The drought of 2011 was responsible for the loss of 500 million trees in Texas per the estimates of the Texas Forestry Service. This one factor will contribute an additional degree to temperatures in the State. This will increase the evaporation of water on the ground making the forecast drought of 2012 even worse for our beautiful trees. If climatological history repeats its 125 year records we can expect another drought in 2013.
In the urban environment conditions are worse. Poor irrigation practices, high pH of the water, soil compaction, insect pressures and other plant competition for water and nutrients aggravate the health of our landscape trees.
We have a simple and inexpensive solution called vertical mulching, not to be confused with over mulching on top of the ground. Vertical mulching is inserting beneficial materials into 2” x 12” holes around the canopy of the tree to allow air to enter the substrate of soil.
The holes are filled with an inert product: we prefer Lassenite. This porous material allows water to percolate past the turf and shrub roots and go directly to the tree absorption roots which are about 4 to 6 inches deep. What is not immediately consumed by the plant is stored in the honeycombs of the Lassenite and is offered to the plant on demand, reducing time between watering.
As we fill the hole we introduce a fertilizer with an appropriate ratio for drought stress trees, and a number of beneficial fungi and bacteria to the mix. One is Mycorrhizae Fungi. See the benefits of this fungi as show in the photograph as the white spider web like strands populating a Pine seedling planting. This is a common, naturally occurring element in the forest, but the compacted urban landscape is void of these organisms. Mycor grows spider web type mycelia underground and attaches itself to tree roots. Mycor is able to extract nutrients and water from the soil but the fungi does not use it for sustenance and consequently offers what it captures to trees in exchange for some sugars. This is commonly known as a symbiotic relationship. In essence we are bringing the forest to our urban trees.

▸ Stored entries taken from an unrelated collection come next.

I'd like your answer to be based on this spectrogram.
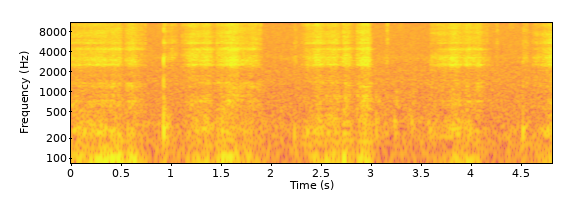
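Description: A small chisel tool scratches and scrapes a solid plaster excavation block sitting in a tray. It makes rough, rasping strokes that rise and fall in bursts about once a second, with a low rumbling undertone and bright gritty scraping on top.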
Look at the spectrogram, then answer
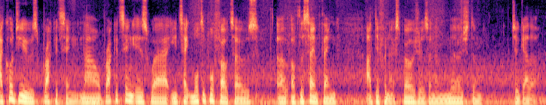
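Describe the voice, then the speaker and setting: A somewhat breathy man's voice with ordinary pitch variation. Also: fairly low pitch for a man, moderate pace. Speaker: photography youtuber. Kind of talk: tutorial. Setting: outdoors.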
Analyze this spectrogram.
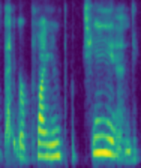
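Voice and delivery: ordinary delivery, nothing marked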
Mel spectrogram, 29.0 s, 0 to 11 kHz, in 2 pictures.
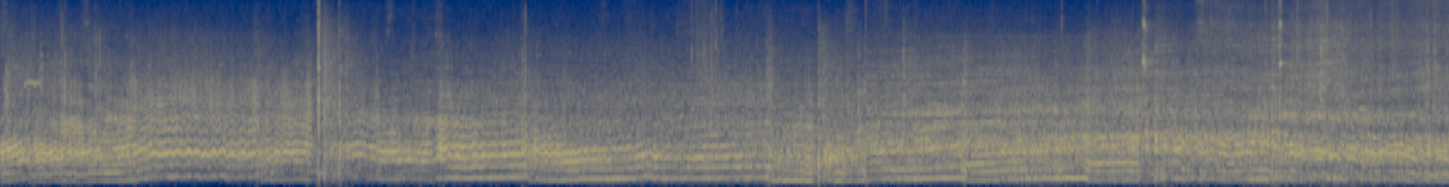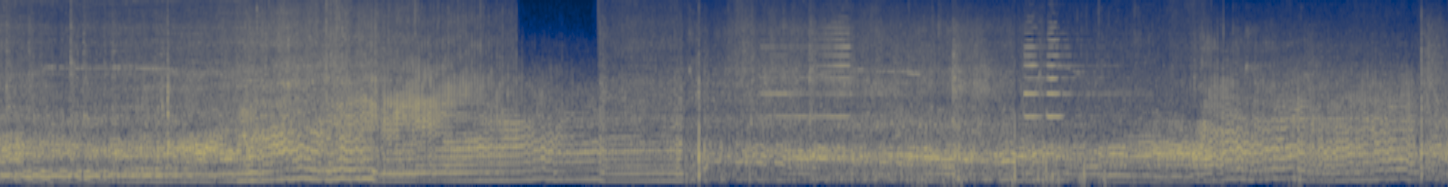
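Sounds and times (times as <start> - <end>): rally car engine revving: 0.0 - 28.9.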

Because of our high pH soils the essential minerals needed for photosynthesis in a tree are unavailable because this condition will not release the minerals from the soil to be absorbed by the tree roots. To resolve this problem we introduce millions of rhizobacteria in the fill mix. These beneficial bacteria solubilize the minerals from the soil making them available to tree roots and Mycorrhizae. These subterranean bugs also protect the trees roots from soil borne pathogens. And if that is not enough they decompose organic matter, improving physical properties of the soil.
I only hope you are as interested as we are in giving our landscape trees everything we can to improve their chances for survival. Insects typically only attacks stressed trees. This is a subject in itself. Please follow our irrigation schedule that is on the right border of our blog post.